> **What you need to do**:
Return the following data exactly, with all pictures left out.

[Dataset records]
● ● ● ● ● ● ●
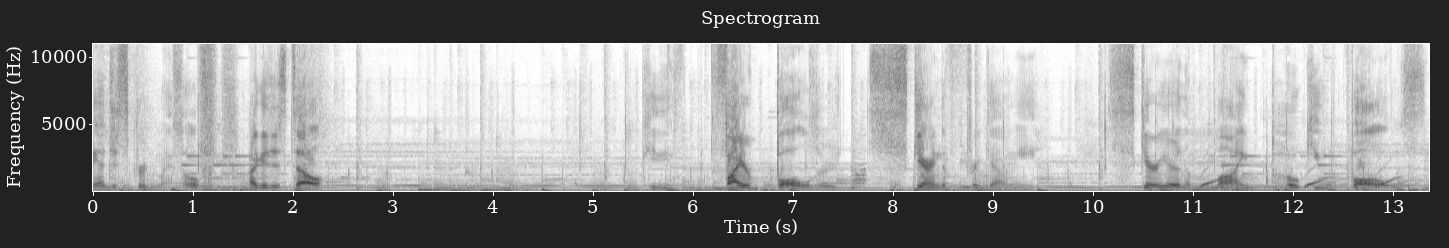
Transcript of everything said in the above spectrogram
Think I just screwed myself. I could just tell. Okay, these fireballs are scaring the freak out of me. Scarier than my Pokeballs.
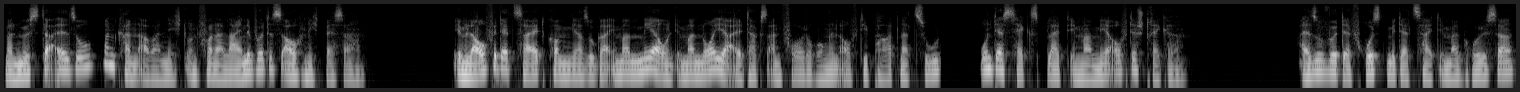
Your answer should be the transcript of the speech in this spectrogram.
Man müsste also, man kann aber nicht, und von alleine wird es auch nicht besser. Im Laufe der Zeit kommen ja sogar immer mehr und immer neue Alltagsanforderungen auf die Partner zu, und der Sex bleibt immer mehr auf der Strecke. Also wird der Frust mit der Zeit immer größer,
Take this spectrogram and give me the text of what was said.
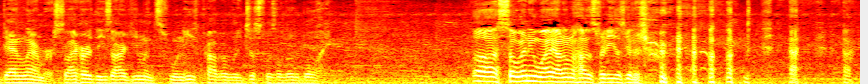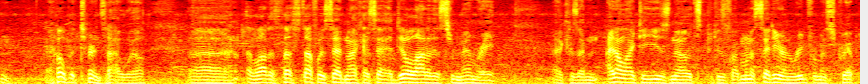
Dan Larimer, so I heard these arguments when he probably just was a little boy. Uh, so anyway, I don't know how this video is going to turn out. I hope it turns out well. Uh, a lot of stuff was said, and like I said, I did a lot of this from memory because uh, I don't like to use notes because if I'm going to sit here and read from a script,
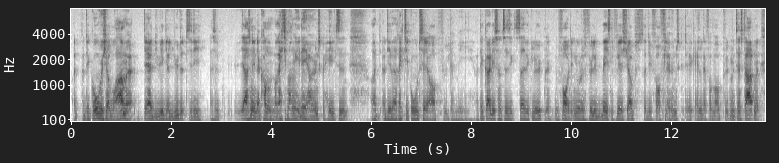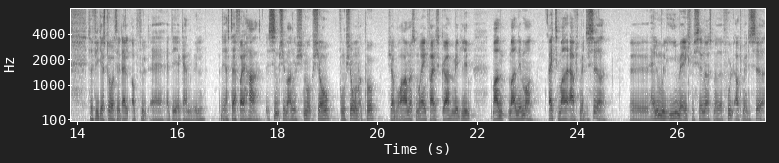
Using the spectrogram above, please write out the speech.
Og, og det gode ved Shoporama, det er, at de virkelig har lyttet til de... Altså, jeg er sådan en, der kommer med rigtig mange idéer og ønsker hele tiden, og, og de har været rigtig gode til at opfylde dem egentlig. Og det gør de sådan set stadigvæk løbende. Nu, får de, nu er der selvfølgelig væsentligt flere shops, så de får flere ønsker. Det er jo ikke alle, der får dem opfyldt. Men til at starte med, så fik jeg stort set alt opfyldt af, af det, jeg gerne ville. Og det er også derfor, jeg har sindssygt mange små, sjove funktioner på Shoprama, som rent faktisk gør mit liv meget, meget nemmere. Rigtig meget automatiseret. Øh, alle mulige e-mails, vi sender os noget, er fuldt automatiseret.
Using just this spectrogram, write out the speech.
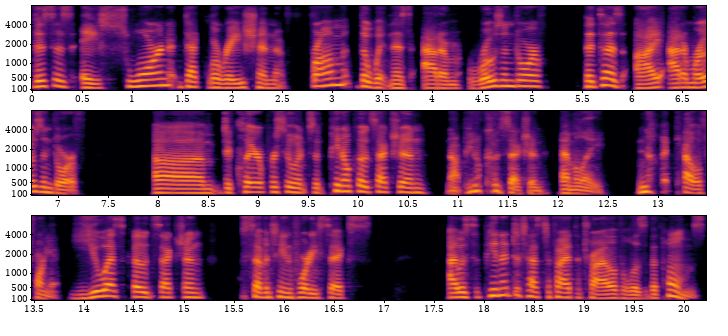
This is a sworn declaration from the witness, Adam Rosendorff, that says, I, Adam Rosendorff, um, declare pursuant to penal code section, not penal code section, Emily, not California, US code section 1746. I was subpoenaed to testify at the trial of Elizabeth Holmes.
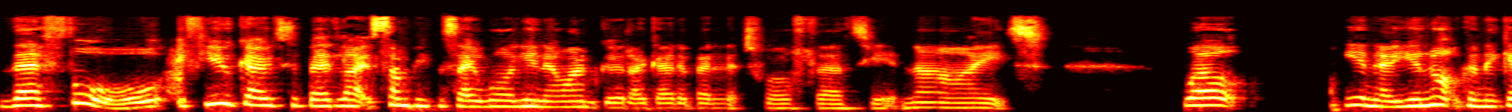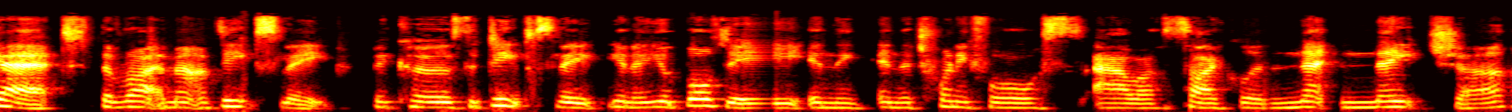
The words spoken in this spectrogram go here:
Therefore, if you go to bed, like some people say, well, you know, I'm good, I go to bed at 12.30 at night. Well, you know you're not going to get the right amount of deep sleep because the deep sleep you know your body in the in the 24 hour cycle in net nature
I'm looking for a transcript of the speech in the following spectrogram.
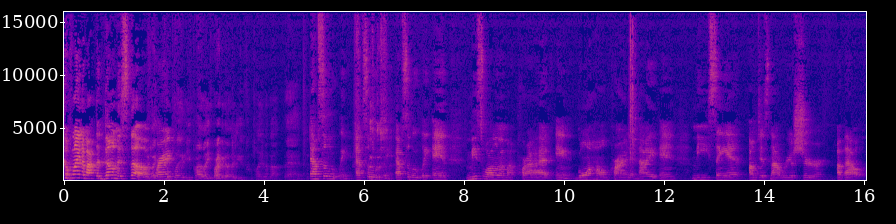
complain about the dumbest stuff, like, right? You, complain, you probably you probably like, you complain about that. Absolutely, absolutely, absolutely. And me swallowing my pride and going home crying at night and me saying I'm just not real sure about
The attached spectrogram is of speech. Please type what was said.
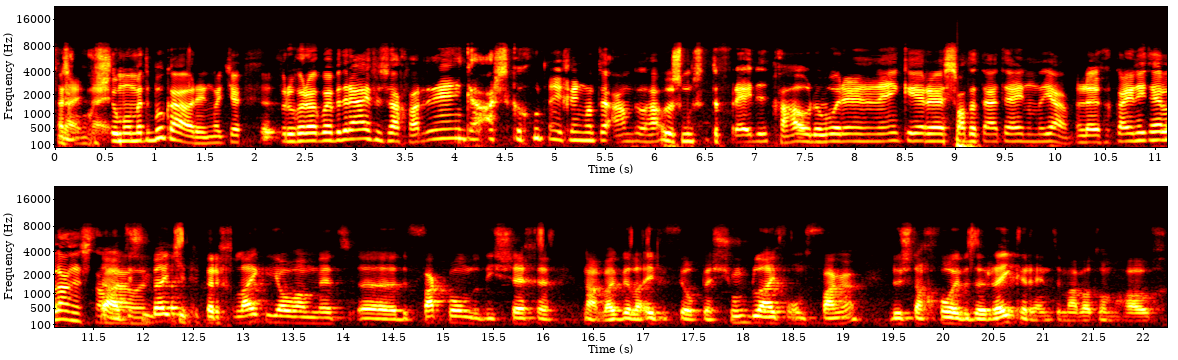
Dat is Nee, gewoon nee. gesjoemel met de boekhouding. Wat je Eh. vroeger ook bij bedrijven zag, waar het in één keer hartstikke goed mee ging. Want de aandeelhouders moesten tevreden gehouden worden. En in één keer uh, zat het uiteen. Omdat ja, een leugen kan je niet heel lang in stand Ja, het is een beetje te vergelijken, Johan, met eh, de vakbonden die zeggen... nou, wij willen evenveel pensioen blijven ontvangen... dus dan gooien we de rekenrente maar wat omhoog.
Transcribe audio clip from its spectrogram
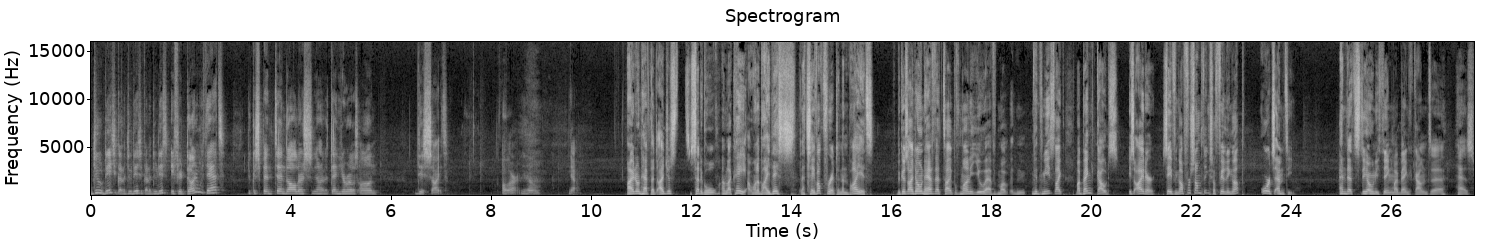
do this. You're gonna do this. You're gonna do this. If you're done with that, you can spend ten dollars, you know, ten euros on this site, or you know, yeah. I don't have that. I just set a goal. I'm like, hey, I want to buy this. Let's save up for it and then buy it. Because I don't have that type of money you have. My, with me, it's like my bank account is either saving up for something, so filling up, or it's empty. And that's the only thing my bank account uh, has.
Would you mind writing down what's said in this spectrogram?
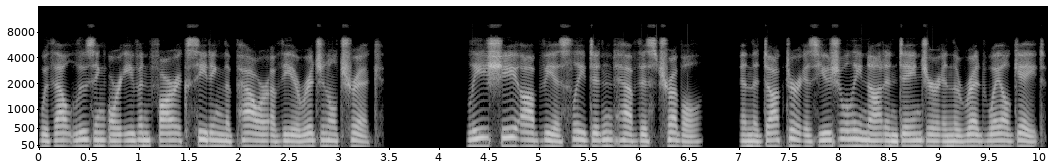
without losing or even far exceeding the power of the original trick. Li Shi obviously didn't have this trouble, and the doctor is usually not in danger in the Red Whale Gate,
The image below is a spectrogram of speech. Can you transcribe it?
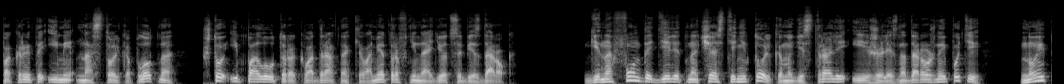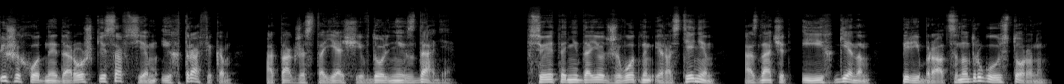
покрыта ими настолько плотно, что и полутора квадратных километров не найдется без дорог. Генофонды делят на части не только магистрали и железнодорожные пути, но и пешеходные дорожки со всем их трафиком, а также стоящие вдоль них здания. Все это не дает животным и растениям, а значит и их генам, перебраться на другую сторону.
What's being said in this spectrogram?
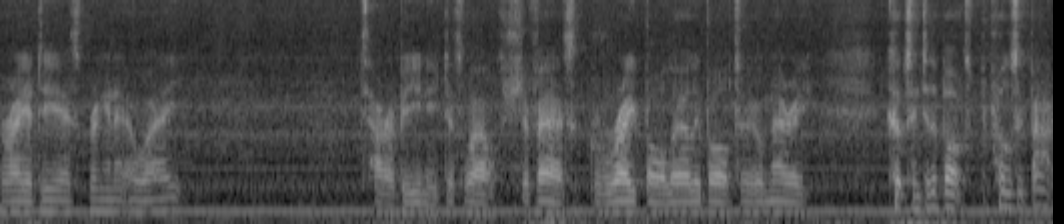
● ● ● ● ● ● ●
> **Written solution**:
Transcript of everything said in the above spectrogram
Think I just screwed myself. I could just tell. Okay, these fireballs are scaring the freak out of me. Scarier than my Pokeballs.
Your answer should be the transcript of the speech in this spectrogram.
Man müsste also, man kann aber nicht, und von alleine wird es auch nicht besser. Im Laufe der Zeit kommen ja sogar immer mehr und immer neue Alltagsanforderungen auf die Partner zu, und der Sex bleibt immer mehr auf der Strecke. Also wird der Frust mit der Zeit immer größer,
Take this spectrogram and give me the text of what was said.
Dan Larimer, so I heard these arguments when he probably just was a little boy. Uh, so anyway, I don't know how this video is going to turn out. I hope it turns out well. Uh, a lot of stuff was said, and like I said, I did a lot of this from memory because uh, I don't like to use notes because if I'm going to sit here and read from a script,
Using the spectrogram above, please write out the speech.
Og, og det gode ved Shoporama, det er, at de virkelig har lyttet til de... Altså, jeg er sådan en, der kommer med rigtig mange idéer og ønsker hele tiden, og, og de har været rigtig gode til at opfylde dem egentlig. Og det gør de sådan set stadigvæk løbende. Nu, får de, nu er der selvfølgelig væsentligt flere shops, så de får flere ønsker. Det er jo ikke alle, der får dem opfyldt. Men til at starte med, så fik jeg stort set alt opfyldt af, af det, jeg gerne ville. Og det er også derfor, jeg har sindssygt mange små, sjove funktioner på Shoprama, som rent faktisk gør mit liv meget, meget nemmere. Rigtig meget automatiseret. Øh, alle mulige e-mails, vi sender os noget, er fuldt automatiseret.
Using just this spectrogram, write out the speech.
This is a sworn declaration from the witness, Adam Rosendorff, that says, I, Adam Rosendorff, um, declare pursuant to penal code section, not penal code section, Emily, not California, US code section 1746. I was subpoenaed to testify at the trial of Elizabeth Holmes.
The words spoken in this spectrogram go here:
Therefore, if you go to bed, like some people say, well, you know, I'm good, I go to bed at 12.30 at night. Well, you know you're not going to get the right amount of deep sleep because the deep sleep you know your body in the in the 24 hour cycle in net nature
I'm looking for a transcript of the speech in the following spectrogram.
complain about the dumbest stuff, like, right? You, complain, you probably you probably like, you complain about that. Absolutely, absolutely, absolutely. And me swallowing my pride and going home crying at night and me saying I'm just not real sure about
The attached spectrogram is of speech. Please type what was said.
Dat is Nee, gewoon nee. gesjoemel met de boekhouding. Wat je Eh. vroeger ook bij bedrijven zag, waar het in één keer hartstikke goed mee ging. Want de aandeelhouders moesten tevreden gehouden worden. En in één keer uh, zat het uiteen. Omdat ja, een leugen kan je niet heel lang in stand Ja, het is een beetje te vergelijken, Johan, met eh, de vakbonden die zeggen... nou, wij willen evenveel pensioen blijven ontvangen... dus dan gooien we de rekenrente maar wat omhoog.
Transcribe audio clip from its spectrogram
do this. You're gonna do this. You're gonna do this. If you're done with that, you can spend ten dollars, you know, ten euros on this site, or you know, yeah. I don't have that. I just set a goal. I'm like, hey, I want to buy this. Let's save up for it and then buy it. Because I don't have that type of money you have. My, with me, it's like my bank account is either saving up for something, so filling up, or it's empty. And that's the only thing my bank account uh, has.
Would you mind writing down what's said in this spectrogram?
without losing or even far exceeding the power of the original trick. Li Shi obviously didn't have this trouble, and the doctor is usually not in danger in the Red Whale Gate,
The image below is a spectrogram of speech. Can you transcribe it?
покрыта ими настолько плотно, что и полутора квадратных километров не найдется без дорог. Генофонды делят на части не только магистрали и железнодорожные пути, но и пешеходные дорожки со всем их трафиком, а также стоящие вдоль них здания. Все это не дает животным и растениям, а значит и их генам, перебраться на другую сторону.
What's being said in this spectrogram?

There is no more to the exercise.